    07/18/2011 Heart O' the Hills Area, Olympic National Park, Washington

  • Content Slide

10 - Cross Orbweavers, Araneus diadematus, mating. The male approaches cautiously, then transfers sperm and springs away. The video plays first at normal speed, then repeats at 25% speed.

Cross Orbweavers, or common garden spiders, Araneus diadematus, build iconic large, flat webs. Like with all spiders, mating is chancy for the male, as he may be seen as prey.

The video plays first at normal speed, then slowed down to 25% speed.

Read more on spider mating at The Animal Communication Project.

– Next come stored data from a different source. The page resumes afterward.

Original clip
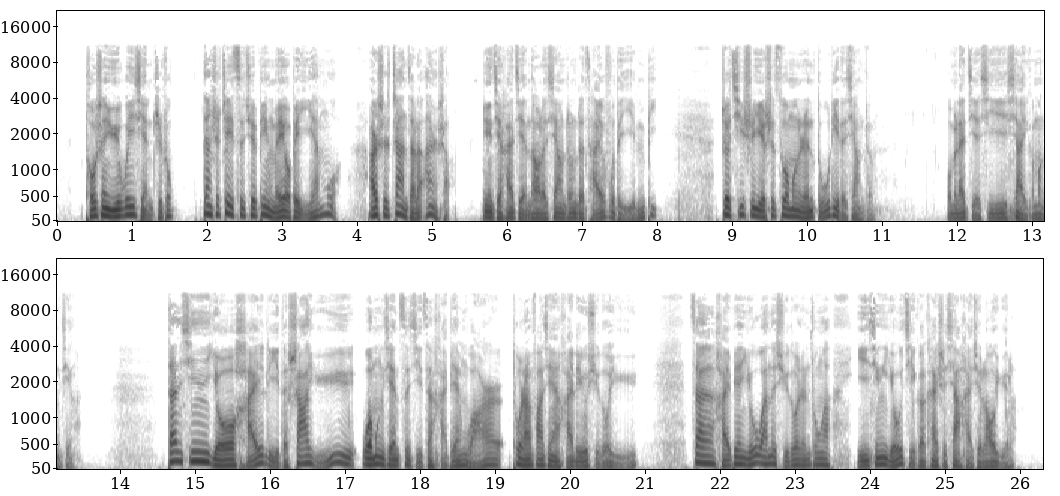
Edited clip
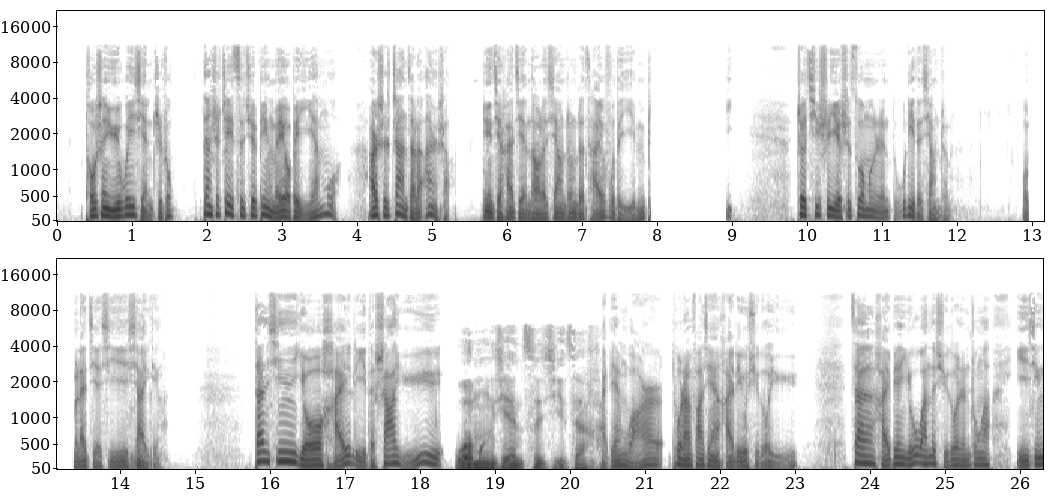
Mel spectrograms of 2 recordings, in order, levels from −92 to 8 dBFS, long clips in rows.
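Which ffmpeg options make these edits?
-filter_complex "[0:a]asplit=7[a][b][c][d][e][f][g];[a]atrim=end=7.91,asetpts=PTS-STARTPTS,afade=t=out:st=7.906:d=0.004:c=hsin,apad=pad_dur=1.01[h];[b]atrim=start=7.91:end=10.26,asetpts=PTS-STARTPTS,afade=t=in:d=0.004:c=hsin,afade=t=out:st=1.63:d=0.72:silence=0.0794328[i];[c]atrim=start=10.26:end=11.93,asetpts=PTS-STARTPTS,afade=t=in:d=0.004:c=hsin:silence=0.0794328,afade=t=out:st=1.666:d=0.004:c=hsin,apad=pad_dur=0.43[j];[d]atrim=start=11.93:end=12.972,asetpts=PTS-STARTPTS,afade=t=in:d=0.004:c=hsin[k];[e]atrim=start=13.248:end=17.144[l];[f]atrim=start=17.14:end=18.28,asetpts=PTS-STARTPTS,asetrate=23814,aresample=44100[m];[g]atrim=start=18.276[n];[h][i][j][k]concat=n=4:v=0:a=1[o];[o][l]acrossfade=d=0.004:c1=hsin:c2=hsin[p];[p][m]acrossfade=d=0.004:c1=hsin:c2=hsin[q];[q][n]acrossfade=d=0.004:c1=hsin:c2=hsin"

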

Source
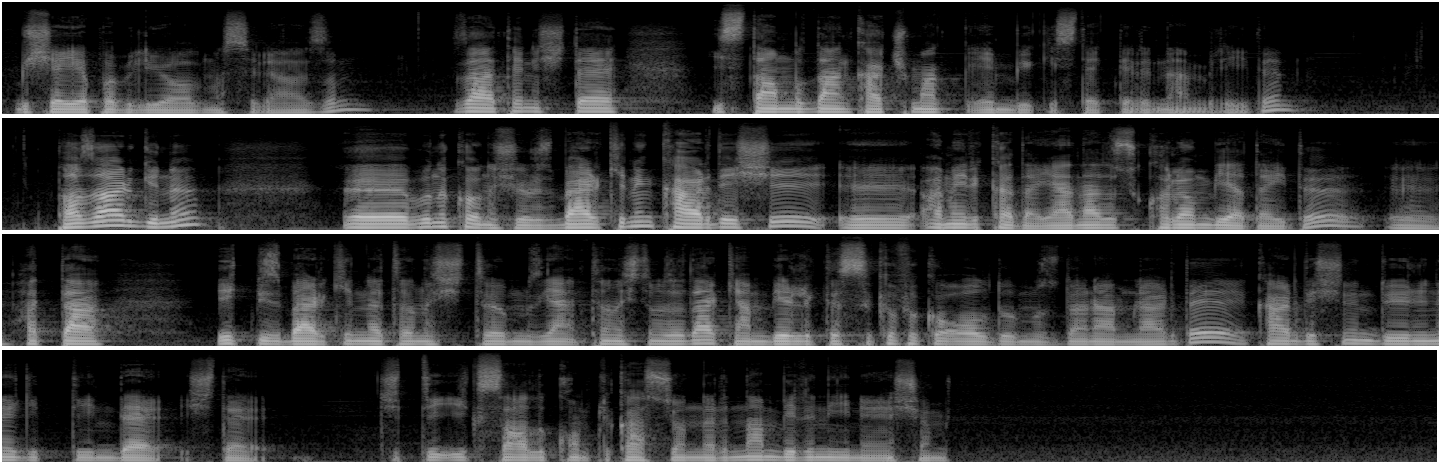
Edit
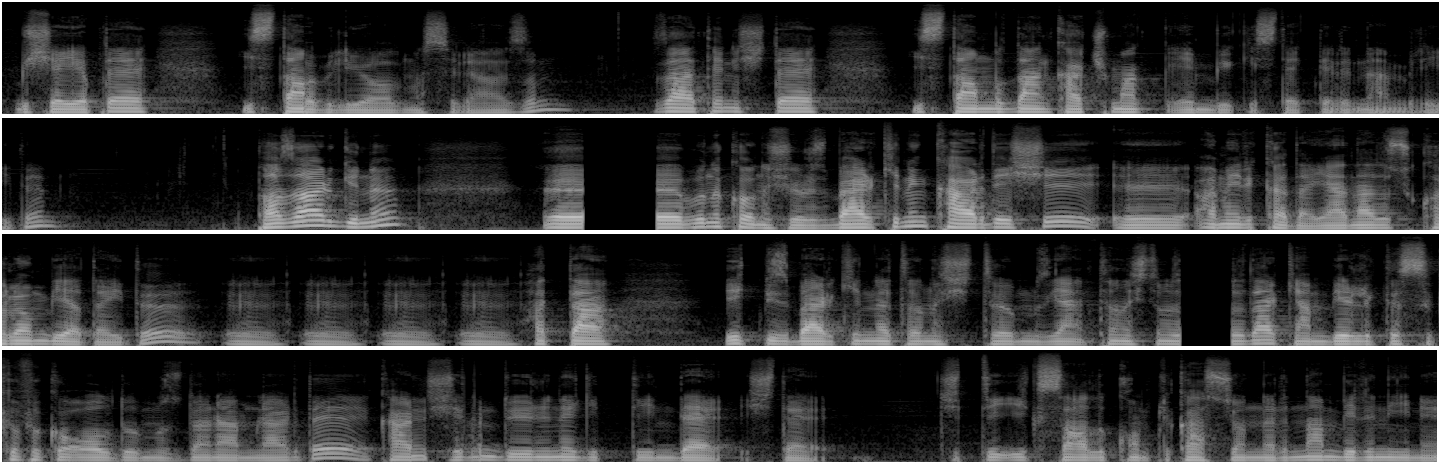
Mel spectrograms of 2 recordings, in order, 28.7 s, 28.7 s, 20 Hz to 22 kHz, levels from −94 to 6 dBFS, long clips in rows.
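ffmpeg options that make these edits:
-filter_complex "[0:a]asplit=10[a][b][c][d][e][f][g][h][i][j];[a]atrim=end=0.522[k];[b]atrim=start=2.868:end=3.872[l];[c]atrim=start=0.518:end=9.1,asetpts=PTS-STARTPTS,afade=t=out:st=8.578:d=0.004:c=hsin,apad=pad_dur=0.37[m];[d]atrim=start=9.1:end=14.452,asetpts=PTS-STARTPTS,afade=t=in:d=0.004:c=hsin[n];[e]atrim=start=14.058:end=14.452[o];[f]atrim=start=14.058:end=14.452[p];[g]atrim=start=14.058:end=17.73,asetpts=PTS-STARTPTS,afade=t=out:st=3.668:d=0.004:c=hsin,apad=pad_dur=0.26[q];[h]atrim=start=17.73:end=20.812,asetpts=PTS-STARTPTS,afade=t=in:d=0.004:c=hsin[r];[i]atrim=start=20.808:end=21.162,asetpts=PTS-STARTPTS,areverse[s];[j]atrim=start=21.158[t];[k][l]acrossfade=d=0.004:c1=hsin:c2=hsin[u];[m][n]concat=n=2:v=0:a=1[v];[u][v]acrossfade=d=0.004:c1=hsin:c2=hsin[w];[w][o]acrossfade=d=0.004:c1=hsin:c2=hsin[x];[x][p]acrossfade=d=0.004:c1=hsin:c2=hsin[y];[q][r]concat=n=2:v=0:a=1[z];[y][z]acrossfade=d=0.004:c1=hsin:c2=hsin[aa];[aa][s]acrossfade=d=0.004:c1=hsin:c2=hsin[ab];[ab][t]acrossfade=d=0.004:c1=hsin:c2=hsin"

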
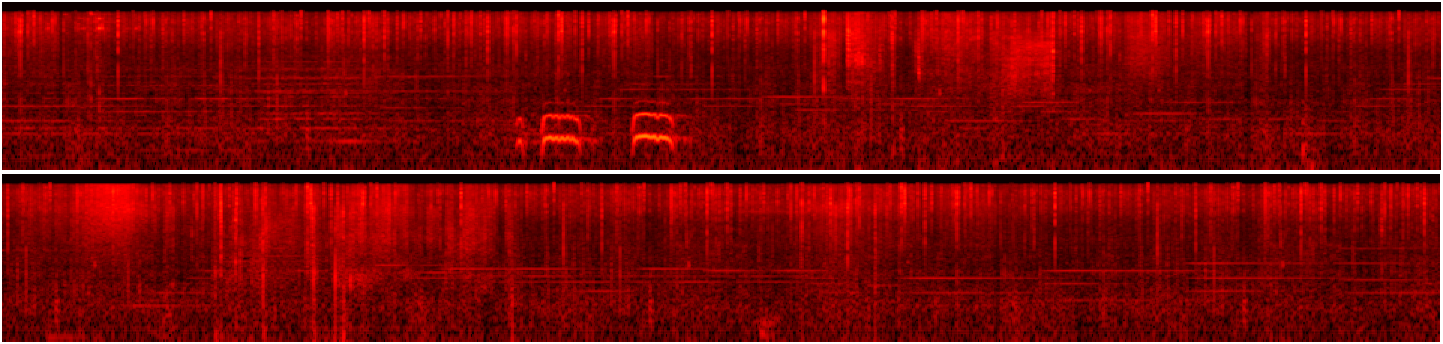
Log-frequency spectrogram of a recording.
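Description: A fire crackles softly in a fireplace.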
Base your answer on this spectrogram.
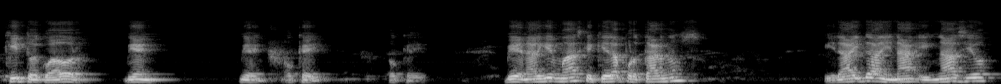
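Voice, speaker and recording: A Costa Rican man with a medium-pitched voice presents an interactive online seminar. He is courteous and conversational, often repeating phrases as he invites participants in. The sound is dull and echoey, as from a reverberant room. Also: slow pace, pauses often. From Costa Rica. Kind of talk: interactive webinar talk, reading out chat comments. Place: indoor room, online session.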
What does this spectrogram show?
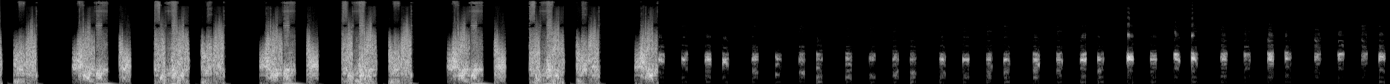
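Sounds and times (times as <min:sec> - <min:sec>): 
circuit bent loops: 0:00.0 - 0:06.6.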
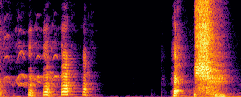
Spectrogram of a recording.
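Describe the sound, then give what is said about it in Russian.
A few short, voiced breathy sounds, a brief pause, then a single loud sneeze with a sharp, explosive burst. “Будь здоров.”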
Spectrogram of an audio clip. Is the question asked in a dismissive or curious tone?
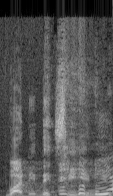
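curious. It sounds sincere and curious.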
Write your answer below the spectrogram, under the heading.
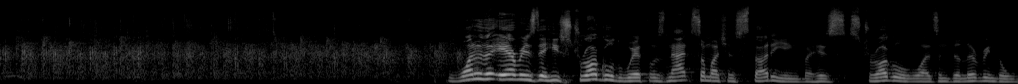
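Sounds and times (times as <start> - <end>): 
crowd applauding: 0.0 - 5.4
speech: 4.5 - 10.1.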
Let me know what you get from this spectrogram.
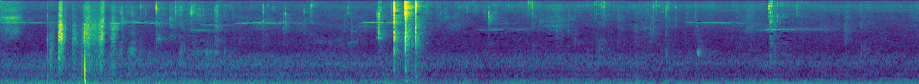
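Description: Small birds chirping outside in short, high peeps every second or so, over a faint low hum. Two sharp clicks stand out, about half a second in and again around three seconds in.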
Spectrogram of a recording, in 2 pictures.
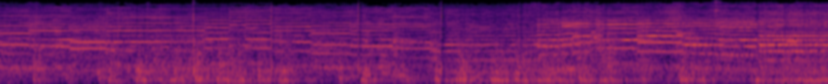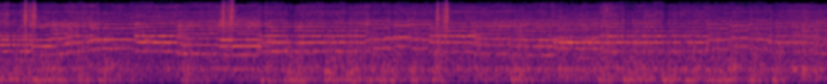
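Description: A Portuguese bagpipe band (gaitas de foles) playing a melody over its steady drone, with bass drums beating along. From about eight seconds in, a sharp percussion accent lands about every two seconds.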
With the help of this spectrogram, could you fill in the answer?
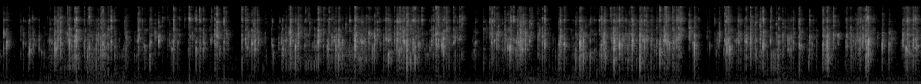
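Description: Fingertips press an orange plastic and foil blister card of capsules, foil side up and held in both hands, making the capsules rattle inside. The result is a dense, continuous run of bright, crisp clicks and crinkling rattles with very short decays, lasting about nine seconds with brief pauses.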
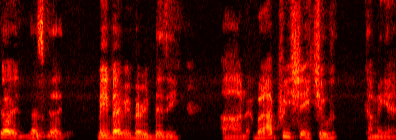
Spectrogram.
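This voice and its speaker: A man speaks at a moderate pace and medium pitch, somewhat breathy, with a dark, mellow tone and ordinary pitch variation. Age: 50s. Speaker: music label owner and radio DJ. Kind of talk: casual interview chat. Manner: halting, many fillers.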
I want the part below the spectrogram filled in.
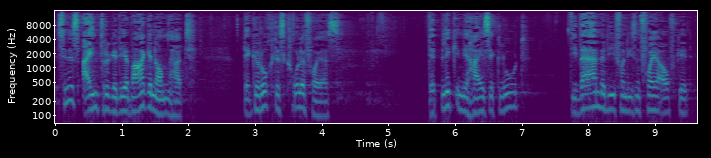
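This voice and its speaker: A man's voice: medium pitch, breathy edge. Earnest preacher man in a reverberant hall. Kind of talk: sermon.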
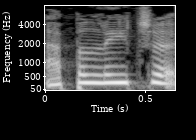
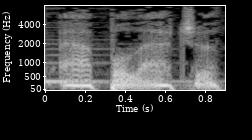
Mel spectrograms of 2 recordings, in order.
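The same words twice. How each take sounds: First: It has the non-Southern pronunciation. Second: It has the Southern pronunciation.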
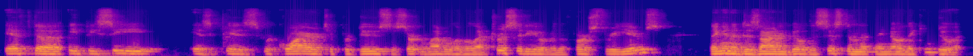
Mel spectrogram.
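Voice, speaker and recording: A man's voice: medium pitch, fairly even intonation, moderate pace, a little mellow. An American man speaking as a panelist in a discussion, with frequent restarts and repeated words as he thinks. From United States. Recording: roomy echo.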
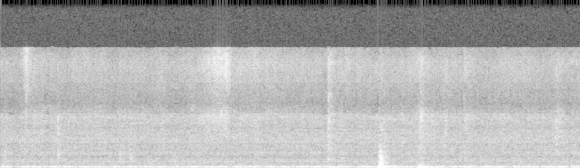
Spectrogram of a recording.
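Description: A steady low hum, with two light knocks close together a little under three seconds in as a paint bottle is handled.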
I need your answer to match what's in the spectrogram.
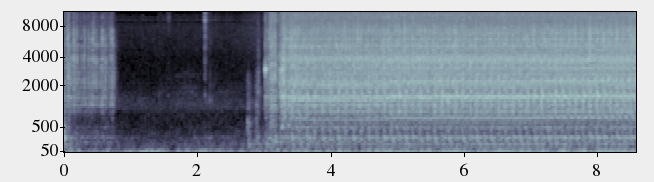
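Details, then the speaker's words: Elna Club Computer 500, Swiss-made electronic sewing machine, probably 1980s, in for service (bobbin tension, top thread looping); stretch switch turned off so no double tapping, spins up to a quick even whirr, runs free and healthy. "turned off the stretch switch now which is why it isn't making that double tapping noise running it all up make sure it's free it's working"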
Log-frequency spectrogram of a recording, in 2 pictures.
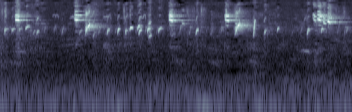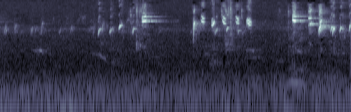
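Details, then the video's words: Singing goldfinch delivering separate short phrases of bright, tinkling notes, each about half a second long, with a longer silent pause mid-way before the phrases resume. "Amplifying the Goldfinch's Voice"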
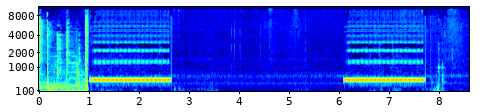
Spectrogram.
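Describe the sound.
Two long, steady, buzzing ringback tones of an outgoing telephone call, each lasting about one and a half seconds and separated by a long quiet pause. Brief other sounds come just before the first tone and after the second.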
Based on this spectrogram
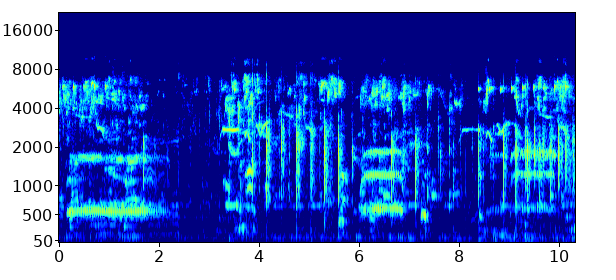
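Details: Lovebirds in a singing contest where the most actively calling bird wins; bursts of fast, clicking, high twittering chatter come in three to four bouts, with a quieter pause early and voices nearby.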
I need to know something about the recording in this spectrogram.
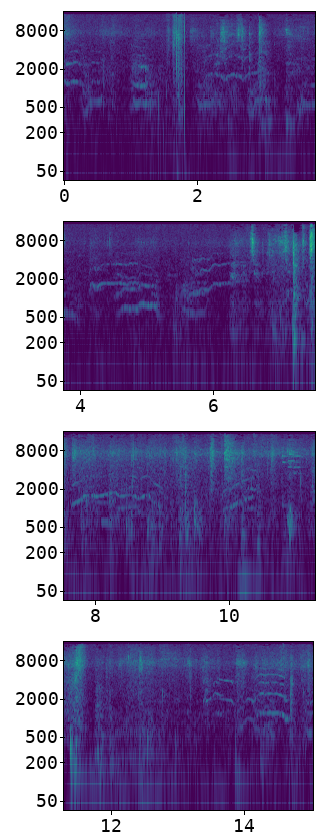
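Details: Mirella, a Miniature Pinscher, whimpering while giving birth to puppies: many short, high, wavering whines and squeals in quick succession, with quiet voices of people nearby and occasional sharp knocks.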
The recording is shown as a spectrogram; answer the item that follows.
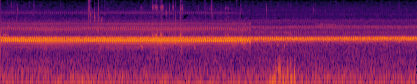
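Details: Toads chorusing in spring at a small backyard pond: overlapping, steady high-pitched trills merge into one unbroken droning tone that shifts slightly in pitch about three seconds in, with a low rumble of background noise.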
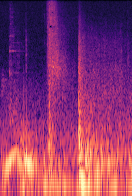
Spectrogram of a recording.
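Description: A harpoon fires with a sharp bang.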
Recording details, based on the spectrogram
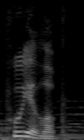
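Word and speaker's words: Puyallup: A few days later, he took his sons to Puup, Washington, to stay with his father, Steven.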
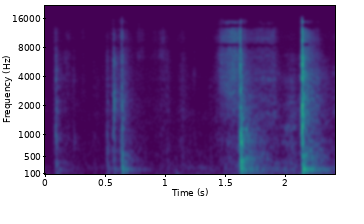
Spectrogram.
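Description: Plastic DVD cases being handled and knocked on a wooden tabletop: a few sharp clicks and knocks, the loudest about a second and a half in.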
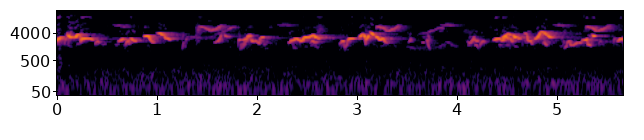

In the Tintin Series, Tintin looks through a telescope early in The Shooting Star (1942) and sees what he thinks is a giant space spider. Turns out the spider is on the telescope lens. Professor Phostle identifies it as Araneus diadematus, the common garden spider.

In 1973, two Araneus diadematus—named Arabella and Anita—flew to space on the Space Shuttle in a student-initiated experiment.